The objective of this study was to determine the spatial variation of areas which are susceptible to landslides in Chimanimani district in Zimbabwe. By using the capability of GIS MCDA in producing a landslide map of the district, it was observed that most slopes are susceptible to landslides because they are unstable. Based on the research findings, landslide susceptibility maps are potentially useful in improving land use planning, research and rescue operations. Therefore, it implies that various geophysical and socio-economic factors need to be integrated to come up with a sound landslide hazard reduction model.


The authors are thankful to anonymous reviewers for the valuable comments and suggestions.

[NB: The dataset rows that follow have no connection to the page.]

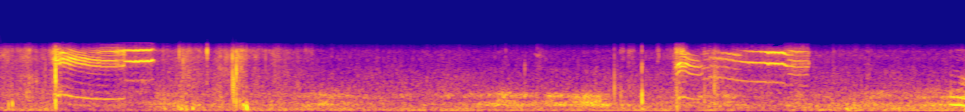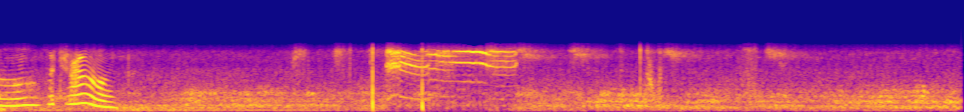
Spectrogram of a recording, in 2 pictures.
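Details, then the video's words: Squirrel met on the way to work, barking at a person with weird noises: repeated harmonic squealing cries, some sliding downward, others wavering, separated by short clicks and gaps, with a person talking softly at times. "Crazy Squirrel Making Weird Noises"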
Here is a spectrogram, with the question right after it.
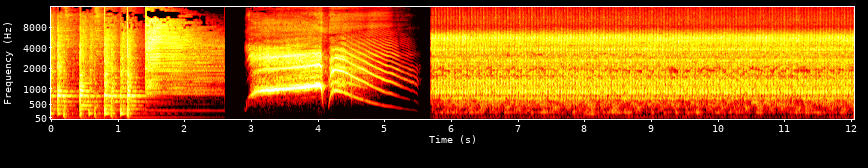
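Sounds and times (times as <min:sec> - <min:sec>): truck engine idling: 0:05.7 - 0:12.0.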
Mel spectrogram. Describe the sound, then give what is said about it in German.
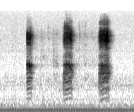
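A duck quacks three times at an even pace, each call short, nasal and moderately loud against a quiet low hum, with no voices present. “Das ist die Ente.”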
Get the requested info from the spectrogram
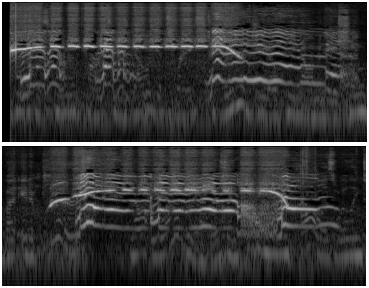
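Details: Archie the puppy whines in protest at a whistle: a steady high whistled tone runs alongside wavering, stepped, nasal cries that rise and fall, with short rapid pulses at the start.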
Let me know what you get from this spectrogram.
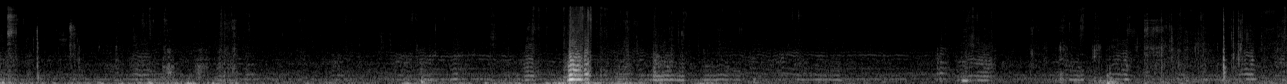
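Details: Honey bees at work inside an opened hive on a fine, sunny day, recorded with a microphone slid down among them: a steady low hum with harmonic bands, rising into a loud buzzing burst near the middle, plus crackling movement.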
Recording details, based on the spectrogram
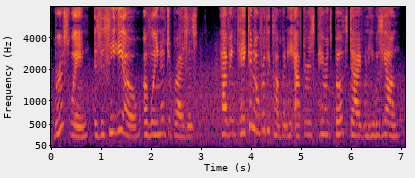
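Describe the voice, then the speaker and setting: Woman doing a polite ai assistant lady, high pitched, matter of fact, bit of noise behind her. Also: normal speed, fairly bright tone, rough recording. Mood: calm, informative. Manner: precise, formal, matter-of-fact. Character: composed, informative female AI assistant. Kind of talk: audio fiction dialogue.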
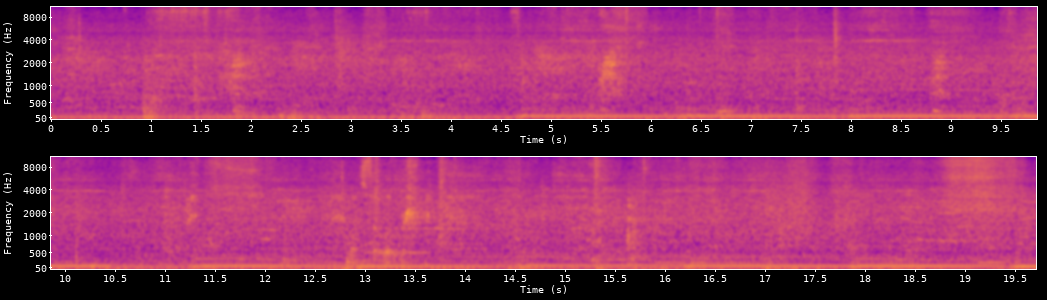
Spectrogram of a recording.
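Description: A gym machine's cables whir through pulleys.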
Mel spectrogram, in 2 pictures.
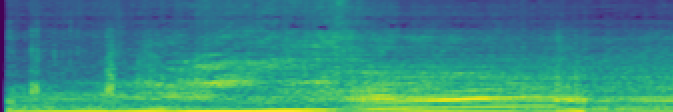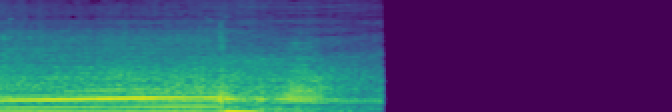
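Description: A car engine accelerating hard through the gears: its pitch climbs, drops sharply at an upshift about three and a half seconds in and again about five and a half seconds in, then climbs again before cutting off suddenly.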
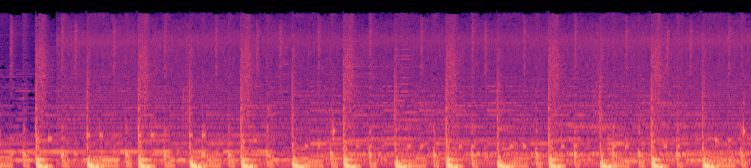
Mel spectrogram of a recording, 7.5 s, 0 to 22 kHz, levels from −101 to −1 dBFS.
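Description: From 0.56 s to the end, mains buzz sits about 15 dB below the sound. Spikes twice per 60 Hz cycle make a steady, raspy drone.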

Conflict of Interest

On behalf of all authors, the corresponding author states that there is no conflict of interest.


Author Info

Never Mujere* and Archford V Chikanya
Department of Geography and Environmental Science, University of Zimbabwe, Churchill Ave, Harare, Zimbabwe

Citation: Mujere N (2023) GIS Based Multi-Criteria Decision Analysis for Landslide Susceptibility Mapping in Chimanimani District, Zimbabwe. J Geogr Nat Disasters. 13:259.

Received: 10-Sep-2020, Manuscript No. JGND-23-6443; Editor assigned: 15-Sep-2020, Pre QC No. JGND-23-6443(PQ); Reviewed: 29-Sep-2020, QC No. JGND-23-6443; Revised: 02-Jan-2023, Manuscript No. JGND-23-6443(R); Published: 30-Jan-2023 , DOI: 10.35841/2167-0587.22.12.259

Copyright: © 2023 Mujere N, et al. This is an open-access article distributed under the terms of the Creative Commons Attribution License, which permits unrestricted use, distribution, and reproduction in any medium, provided the original author and source are credited.